EHTER Graduate Responds to Birmingham Tornado
From April 25-28, 2011, violent storms spawned tornadoes across the southeastern United States, hitting Alabama, Georgia, Mississippi, and Tennessee the hardest. The April 27 tornado that leveled parts of Tuscaloosa, AL (see EHTER Preparation Comes in Handy in Alabama Tornado Response) was one of several that hit the state. Communities near Birmingham in Jefferson County were also devastated. Fortunately, Haskey Bryant, a 2010 graduate of CDC’s Environmental Health Training in Emergency Response (EHTER), was well-prepared to respond to the tornadoes in the Birmingham area.
Food Inspection Essential in Emergency Response
One of Bryant’s main responsibilities as an environmental health emergency responder was to assess, inspect, and advise food establishments in the stricken areas. In every emergency, food sources are essential, both for survivors who have lost their homes and for responders who are out in the field. But following disasters, food establishments frequently are damaged. Electric power is out, sometimes for days or even weeks, affecting food storage and cooking. Because water treatment plants also run on electricity, the water supply may be affected as well.
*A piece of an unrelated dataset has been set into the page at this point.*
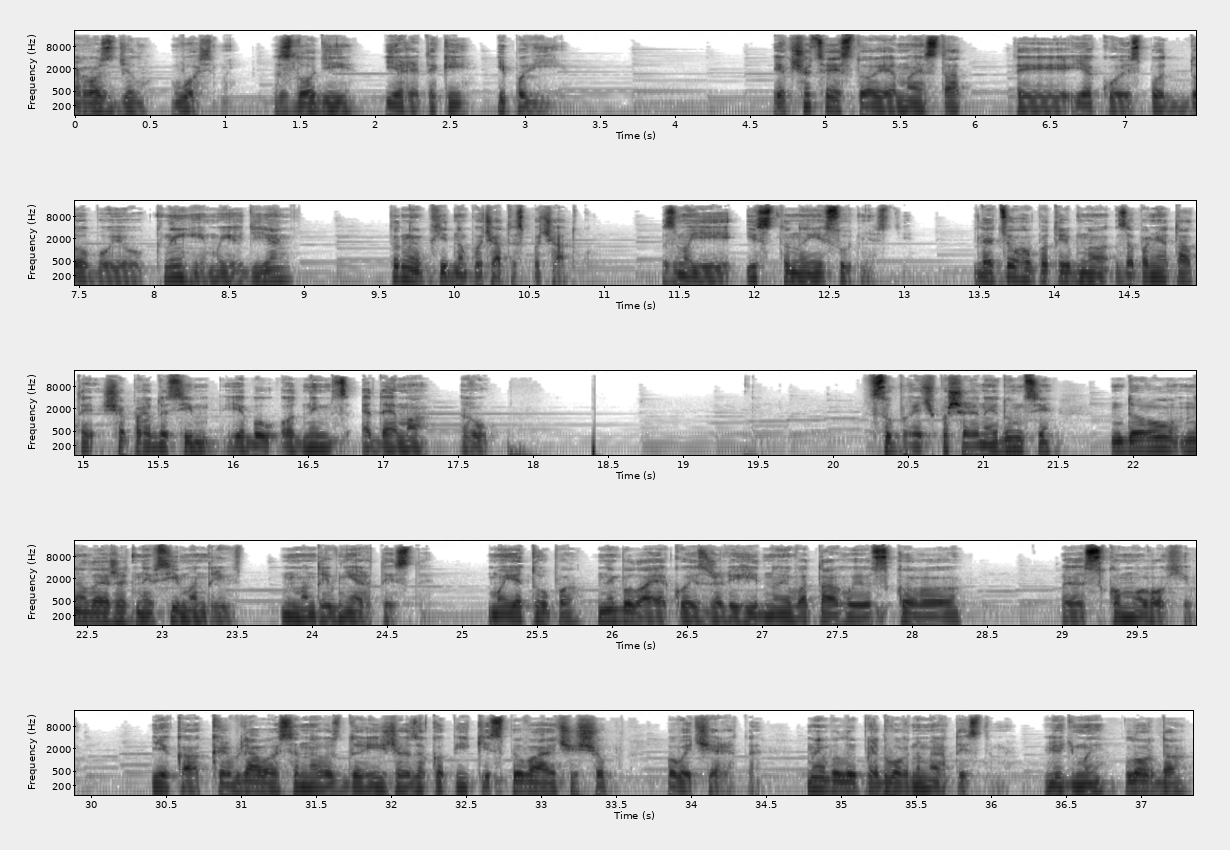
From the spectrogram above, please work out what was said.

The day after the tornado, Bryant and her team went to disaster areas to check restaurants and other food establishments such as school cafeterias to determine how long their power had been out and what had been done with the food since that time.
When her team arrived in Pleasant Grove, a community west of Birmingham, Bryant says, “As far as you could see, Pleasant Grove was wiped out. Whole neighborhoods were completely gone.” But safe food was available from professional charitable organizations that brought feeding stations housed in 18-wheelers. These mass feeding shelters were professionally equipped with stoves, refrigeration, and water to meet the requirements of the health department, and the volunteers were trained in food safety procedures.
However, as often happens following disasters, well-meaning citizens who were not part of the official emergency response team also had set up feeding sites. To many concerned citizens, supplying food in an emergency seems a good way to help victims. But too often, they do not know or follow procedures to keep food safe. They may have no way to keep food cold or hot, resulting in spoiled food and the spread of disease. Although the health department does not have the authority to regulate groups that give food away, the Jefferson County environmental health team members did counsel many such group members on safe food-handling practices. They also helped workers in a hastily set up shelter organize a feeding schedule to keep food safe and advised them to avoid home-made food.
Later that day, Bryant’s team also went to Forestdale, a community southwest of Birmingham. Because of negative pressure on the water lines, the area was on a precautionary “boil water” notice for 24-48 hours. Restaurants are not permitted to operate under a boil water notice, and after the notice is lifted, water must be tested until it is safe to use. They checked all restaurants and made sure owners knew that they could not open until the boil water notice was lifted.
Emergency Response More Orderly with EHTER Preparedness
Following a key principle taught during the EHTER course, the Jefferson County tornado response operated from an incident command center that centralized all search, rescue, and environmental health activities, meeting needs as quickly as possible without duplicating actions. EHTER preparation, says Bryant, helped the response to be “more orderly and less frightening” for both responders and victims.
“I am a huge fan of EHTER,” Bryant adds. “During the course, we looked at every aspect of environmental health in emergency response, including things we don’t normally deal with, like shelters and waste management.” And Bryant used those very skills to inspect the unplanned shelter and advise a showering facility that was improperly releasing wastewater into a ditch.
“You may not become a master of the information presented in the EHTER course,” Bryant says, “but you learn what questions to ask and what to look for. If you are prepared before an emergency, you can get to work sooner and be better protected.” And because of that knowledge and preparation as well as her hard work, the Alabama environmental health director calls Bryant, “one of the best environmental health workers in the state!”
Photos courtesy of Haskey Bryant